The Senate Community Affairs Committee took up the topic after significant concerns about indefinite detention were raised in the 2015 Abuse Inquiry hearings.
No one doubts that these are complex and difficult questions for our governments to address. Yet we cannot shirk away from the reality that in many cases the current approach is not only unjust but is simply not working.
The Senate Report sets out a comprehensive roadmap for change, with solutions that have already been tried, tested and shown to work in an Australian context. What remains now is for a national framework to be applied so that people with intellectual disability and mental illness have access to fair and just treatment in the justice system, regardless of where they live. And this is where COAG has a vital role to play.
It is of great concern that such a large number of Australians with a disability are being detained indefinitely without a conviction, and with no pathway to release. It is time for governments to take action and address a situation where people can virtually be imprisoned for life, having never faced a trial.
Most Australians would be horrified to understand that the only form of indefinite detention that is legal in Australia is reserved for people with intellectual disability or mental illness.
This happens because our forensic mental health framework uses mental health legislation to deal with people who have cognitive impairment.
The legislation is meant to provide a pathway to release for people whose condition improves through detention and treatment.
And yet we understand very well that cognitive impairment is generally a permanent condition that will not respond to treatment. That means a treatment order is the equivalent of indefinite detention without a conviction. Who else in Australia would be subjected to this kind of outcome in the justice system?
We also know that many people who face the court for other reasons are given community sentences. This option should also be available for people with intellectual disability and mental illness and could include mandated therapy rather than community service.
These are invidious choices, created by the lack of supportive, secure facilities that would often be a far more suitable option.
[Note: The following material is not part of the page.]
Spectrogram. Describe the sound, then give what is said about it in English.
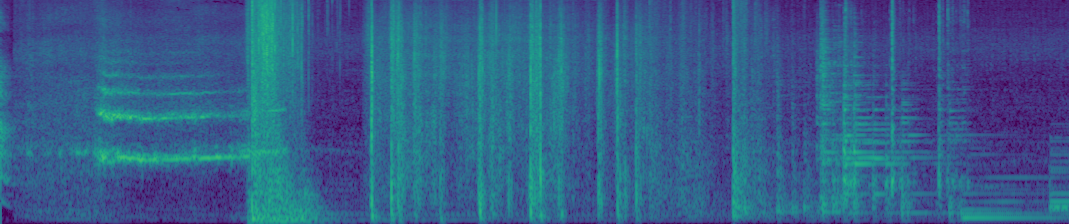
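Tires squeal in a loud, wavering skid for about two seconds as a car hits a deaf man crossing the street toward a station in a hit and run, then a heavy thudding impact bursts out, followed by scattered knocks and clattering bumps that trail off. “Unfortunately, all the man hears before the car's bumper connects with his body is... he is deaf, and now the victim of a hit and run.”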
The Senate Committee’s Report is both shocking and informative. There are many aspects of this issue which are not immediately apparent to the general public, but they are worth deeper consideration in the public discourse of a just and fair society.
Therapeutic interventions are often more appropriate than prison and will deliver outcomes in keeping with community expectations.
Wherever appropriate, therapeutic interventions should be made available to people on forensic orders in the justice system. We believe that people with intellectual disability or mental illness should be supported in a suitable, therapeutically focussed environment rather than incarcerated in punitive maximum security environments. Prisons can exacerbate mental illness or create emotional disruption. This is compounded by the fact that individuals are imprisoned with limited understanding of why, few clear avenues to release, and are often guarded by officers with no understanding of how to manage the individual’s unique needs.
Screening, and best practice models of support and diversion should be offered in all jurisdictions.
Victoria has developed what we consider to be the best practice model for support and diversionary service for people with cognitive impairment. Other jurisdictions should adopt this model, along with appropriate screening and diagnostic tools when people first enter the criminal justice system, to help identify people with mental illness, cognitive impairment, hearing loss and foetal alcohol syndrome disorder. Armed with this understanding, various elements of the justice system can adjust accordingly.
Effective early intervention is the most effective long-term solution for indefinite detention.
The provision of effective early intervention would have a major impact in addressing and arresting the development of forensic issues at a young age. In many instances early intervention would prevent people from entering the criminal justice system at all. It would also benefit the community at large by reducing public spending in the criminal justice system and on sustaining indefinite detentions.
Following the work of the committee and the release of their report this week, it’s vital that these issues are not allowed to fade into the background.
While people are still being detained without trial and without any hope of release, we must be honest and acknowledge that we have not yet created a just and fair society for all.
It’s time the Council Of Australian Governments began building a pathway to justice that is accessible to all.
By: Endeavour Foundation